Empirical research is relevant to the question of whether statistics are currently serving the public good. Two important themes are highlighted: trust in statistics and statistics producers, and the communication of statistics. Evidence suggests that these two issues may be instrumental in ensuring that statistics can serve the widest range of users possible, therefore further research is needed to better understand these two factors.

Economic Value

The review also considers how the economic value of statistics can serve the public good. This highlighted the need for measurements which can quantify the value of statistics. Being able to quantify the value of statistics would help to demonstrate the need for national statistical offices and may provide further support for the development of high-quality statistics. This section also discusses the need for more timely statistics on economic measures.

Social Value

The review considers the social value of the public good of statistics by discussing the impact of data gaps on statistics serving the public good. Further to this, we consider the difficulties associated with ensuring that there are no gaps in data. We also evaluate whether the approach taken by the BBC to provide a valuable service to the public can offer insights and possible comparisons to OSR’s approach to the public good.

In conclusion, our review highlights several points where further research is needed to shed light on the important issue of statistics serving the public good.

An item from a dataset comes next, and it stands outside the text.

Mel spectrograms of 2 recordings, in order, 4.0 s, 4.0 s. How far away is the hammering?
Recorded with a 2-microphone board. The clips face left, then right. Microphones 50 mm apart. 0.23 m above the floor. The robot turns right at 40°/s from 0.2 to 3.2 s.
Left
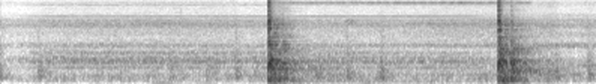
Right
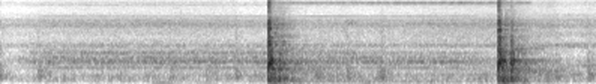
About 0.8 m.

Through looking at this issue across four different approaches, we can build a picture of how this concept operates in various methodologies, disciplines, and organisations. But this is just a starting point for the research programme. We hope to use these insights to guide our future work so we can continue to develop our understanding of what it means for statistics to serve the public good.